I bolt up to get him. It’s selfish but I am relieved he’s up, I need comfort too. Sam is my reassurance, my strength in the present. It came as a surprise to me that Sam is a liability in the adoption process. If I were a birthmother, I would want an older brother for my child, especially a Sam. I realize I’m ridiculously partial but it got me thinking, “What if I were the birthmother; who would I choose?” A couple weeks ago, I called and asked a social worker to send me the paperwork the birthmothers fill out for their adoption plans. I decided to locate a time in my life when having a baby would have been exceedingly difficult. And then I used those circumstances and I filled out the forms. I wrote a profile just as a social worker might.
Sam and I stand at the threshold of his bedroom, “I think there is a monster under my bed. Look at the shadow.”
I peer in the darkness and a shadow emerges from under his bed. I turn on the light.
“Poof, it’s gone,” I say.
I pick him up.
“Are monsters pretend life or real life?” I ask.
“Pretend life, but the shadow is real life.”
I have created two bins for him to sort the world: real life and pretend life. I’m happy to play Frankenstein with him but I don’t want him to think we’ll find Frankenstein under the bed. “Shadows can be scary because we don’t know what is making them. But mostly it is just a trick of the light.”
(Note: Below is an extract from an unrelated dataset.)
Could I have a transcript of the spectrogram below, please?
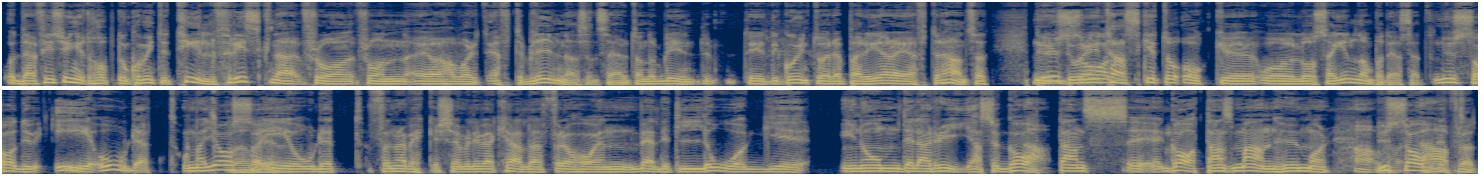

We look under the bed: only dust bunnies. I flip off the light. We snuggle into bed and I wait to hear the easy rhythm of his breathing. I am glad for the dark room and the chance to visit the shadows that lurk in my head. I let my imagination go back to my past…